§ **About this task**:
All of the data should be restated word for word, with the pictures omitted.

§ **Records provided**:
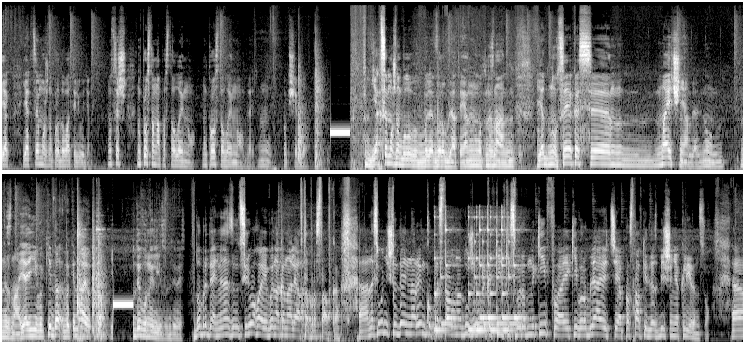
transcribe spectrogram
Як, як це можна продавати людям? Ну це ж ну просто-напросто лайно. Ну просто лайно, блядь. Ну, взагалі, блядь. Як це можна було блядь, виробляти? Я ну, от не знаю. Я, ну, це якась е, маячня, блядь. Ну, не знаю. Я її викида, викидаю куди вони лізуть, дивись. Добрий день, мене звуть Серега і ви на каналі Автопроставка. Е, На сьогоднішній день на ринку представлена дуже велика кількість виробників, е, які виробляють е, проставки для збільшення кліренсу.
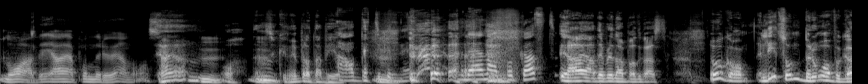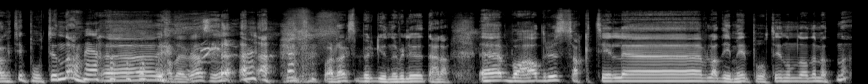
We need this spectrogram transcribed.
nå er vi, jeg er på den røde, jeg nå. Altså. Ja, ja. Mm. Oh, denne kunne vi prata mye om. Ja, dette kunne vi. Men det er en annen podkast. ja, ja, det blir en annen podkast. Ok, Litt sånn brå overgang til Putin, da. Ja, uh, ja det vil jeg si. hva slags burgunder ville du Nei da. Uh, hva hadde du sagt til uh, Vladimir Putin om du hadde møtt ham?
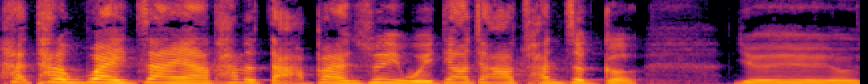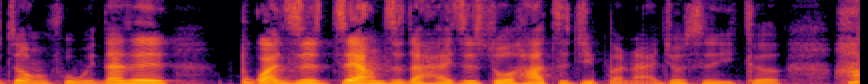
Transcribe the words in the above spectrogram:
他他的外在啊，他的打扮，所以我一定要叫他穿这个。有有有这种父母，但是不管是这样子的，还是说他自己本来就是一个哈，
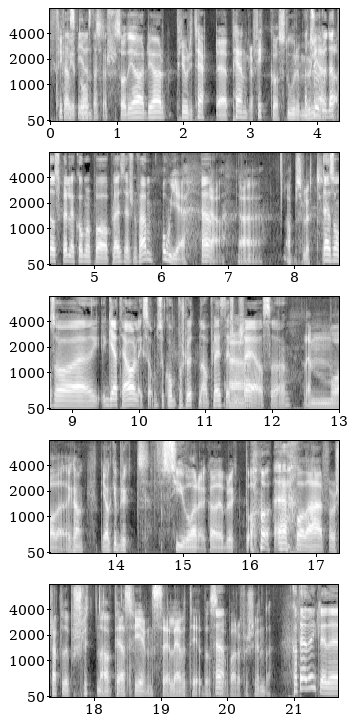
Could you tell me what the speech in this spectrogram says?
fikk litt PS4 vondt. Så de har, de har prioritert eh, pen grafikk og store Jeg tror du dette spillet kommer på PlayStation 5? Oh yeah. Ja. Ja. Ja, Absolutt. Det er sånn som eh, GTA, liksom, som kom på slutten av PlayStation 3, Ja, altså. Det må det. det kan, de har ikke brukt syv år hva de har brukt på, Ja. på det her for å slippe det på slutten av PS4-ens levetid, og så Ja. bare forsvinne det. Hva er det egentlig? Det,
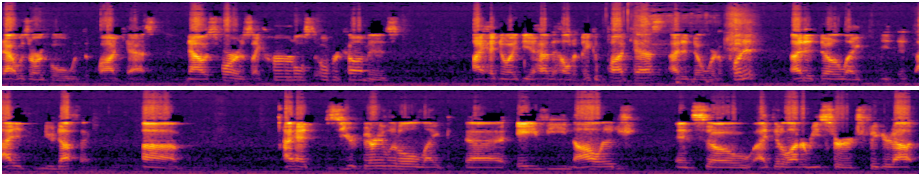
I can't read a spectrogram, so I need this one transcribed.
that was our goal with the podcast. Now, as far as like hurdles to overcome, is I had no idea how the hell to make a podcast. I didn't know where to put it. I didn't know like I knew nothing. Um, I had zero, very little like uh, AV knowledge, and so I did a lot of research. Figured out.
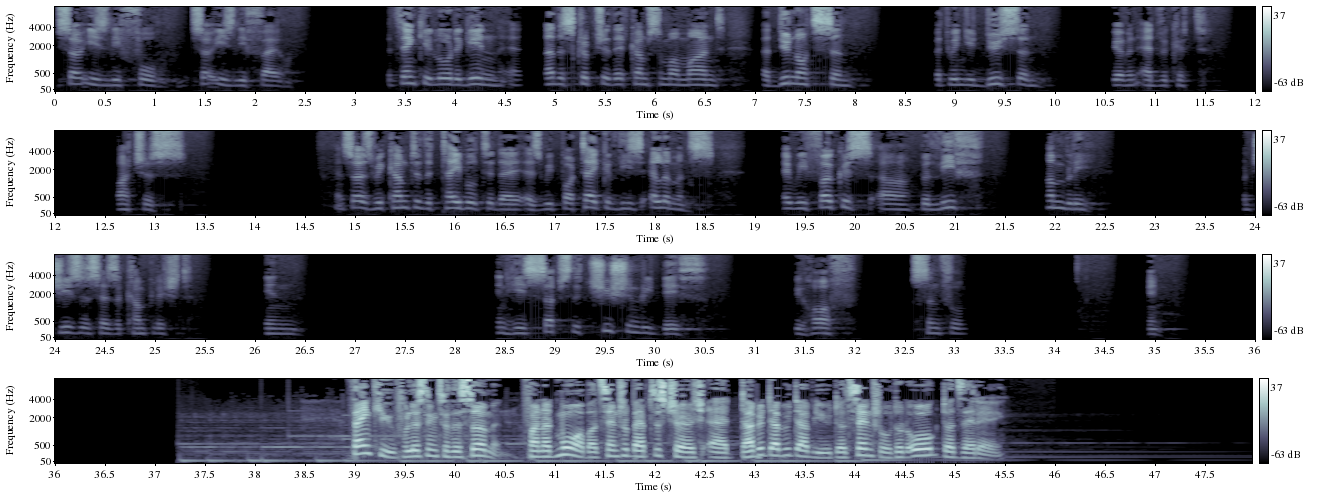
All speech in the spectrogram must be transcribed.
so easily fall, so easily fail. But thank you, Lord, again. Another scripture that comes to my mind uh, do not sin. But when you do sin, you have an advocate, righteous. And so, as we come to the table today, as we partake of these elements, may we focus our belief humbly what Jesus has accomplished in in his substitutionary death on behalf of sinful men. Thank you for listening to this sermon. Find out more about Central Baptist Church at www.central.org.za.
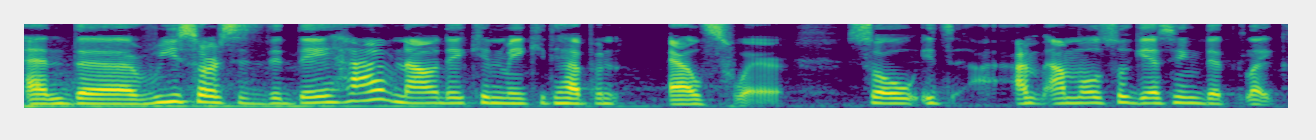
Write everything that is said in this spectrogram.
and the resources that they have, now they can make it happen elsewhere. So it's, I'm, I'm also guessing that like,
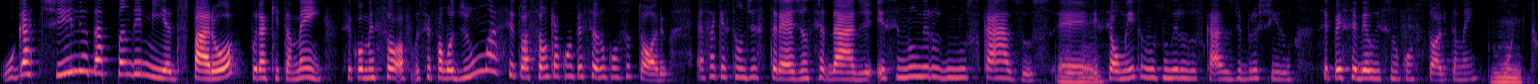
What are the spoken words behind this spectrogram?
O gatilho da pandemia disparou por aqui também? Você começou, você falou de uma situação que aconteceu no consultório. Essa questão de estresse, de ansiedade, esse número nos casos, é, uhum. é, esse aumento nos números dos casos de bruxismo. Você percebeu isso no consultório também? Muito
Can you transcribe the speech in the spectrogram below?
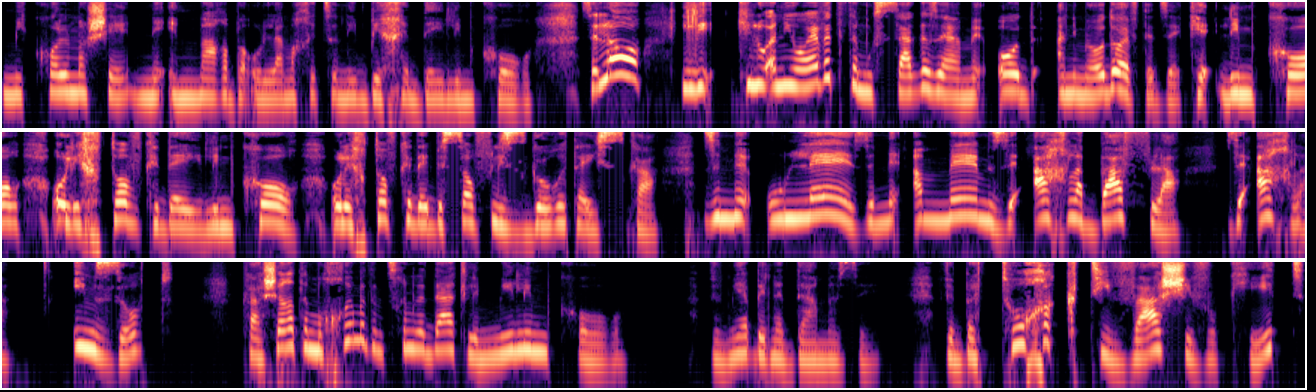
מכל מה שנאמר בעולם החיצוני בכדי למכור. זה לא, כאילו, אני אוהבת את המושג הזה המאוד, אני מאוד אוהבת את זה, למכור, או לכתוב כדי למכור, או לכתוב כדי בסוף לסגור את העסקה. זה מעולה, זה מהמם, זה אחלה בפלה, זה אחלה. עם זאת, כאשר אתם מוכרים, אתם צריכים לדעת למי למכור, ומי הבן אדם הזה, ובתוך הכתיבה השיווקית,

§ **Task answer**:
transcribe spectrogram
Як, як це можна продавати людям? Ну це ж ну просто-напросто лайно. Ну просто лайно, блядь. Ну, взагалі, блядь. Як це можна було блядь, виробляти? Я ну, от не знаю. Я, ну, це якась е, маячня, блядь. Ну, не знаю. Я її викида, викидаю куди вони лізуть, дивись. Добрий день, мене звуть Серега і ви на каналі Автопроставка. Е, На сьогоднішній день на ринку представлена дуже велика кількість виробників, е, які виробляють е, проставки для збільшення кліренсу.
We need this spectrogram transcribed.
nå er vi, jeg er på den røde, jeg nå. Altså. Ja, ja. Mm. Oh, denne kunne vi prata mye om. Ja, dette kunne vi. Men det er en annen podkast. ja, ja, det blir en annen podkast. Ok, Litt sånn brå overgang til Putin, da. Ja, uh, ja det vil jeg si. hva slags burgunder ville du Nei da. Uh, hva hadde du sagt til uh, Vladimir Putin om du hadde møtt ham?
Transcribe the words in the above spectrogram:
他他的外在啊，他的打扮，所以我一定要叫他穿这个。有有有这种父母，但是不管是这样子的，还是说他自己本来就是一个哈，
Could you tell me what the speech in this spectrogram says?
fikk litt PS4 vondt. Så de har, de har prioritert eh, pen grafikk og store Jeg tror du dette spillet kommer på PlayStation 5? Oh yeah. Ja. Ja. Ja, Absolutt. Det er sånn som eh, GTA, liksom, som kom på slutten av PlayStation 3, Ja, altså. Det må det. det kan, de har ikke brukt syv år hva de har brukt på, Ja. på det her for å slippe det på slutten av PS4-ens levetid, og så Ja. bare forsvinne det. Hva er det egentlig? Det,
I can't read a spectrogram, so I need this one transcribed.
that was our goal with the podcast. Now, as far as like hurdles to overcome, is I had no idea how the hell to make a podcast. I didn't know where to put it. I didn't know like I knew nothing. Um, I had zero, very little like uh, AV knowledge, and so I did a lot of research. Figured out.
All speech in the spectrogram must be transcribed.
so easily fall, so easily fail. But thank you, Lord, again. Another scripture that comes to my mind uh, do not sin. But when you do sin, you have an advocate, righteous. And so, as we come to the table today, as we partake of these elements, may we focus our belief humbly what Jesus has accomplished in in his substitutionary death on behalf of sinful men. Thank you for listening to this sermon. Find out more about Central Baptist Church at www.central.org.za.
Write everything that is said in this spectrogram.
and the resources that they have, now they can make it happen elsewhere. So it's, I'm, I'm also guessing that like,
What are the spoken words behind this spectrogram?
O gatilho da pandemia disparou por aqui também? Você começou, você falou de uma situação que aconteceu no consultório. Essa questão de estresse, de ansiedade, esse número nos casos, é, uhum. é, esse aumento nos números dos casos de bruxismo. Você percebeu isso no consultório também? Muito
Can you transcribe the speech in the spectrogram below?
מכל מה שנאמר בעולם החיצוני בכדי למכור. זה לא, כאילו, אני אוהבת את המושג הזה המאוד, אני מאוד אוהבת את זה, למכור, או לכתוב כדי למכור, או לכתוב כדי בסוף לסגור את העסקה. זה מעולה, זה מהמם, זה אחלה בפלה, זה אחלה. עם זאת, כאשר אתם מוכרים, אתם צריכים לדעת למי למכור, ומי הבן אדם הזה, ובתוך הכתיבה השיווקית,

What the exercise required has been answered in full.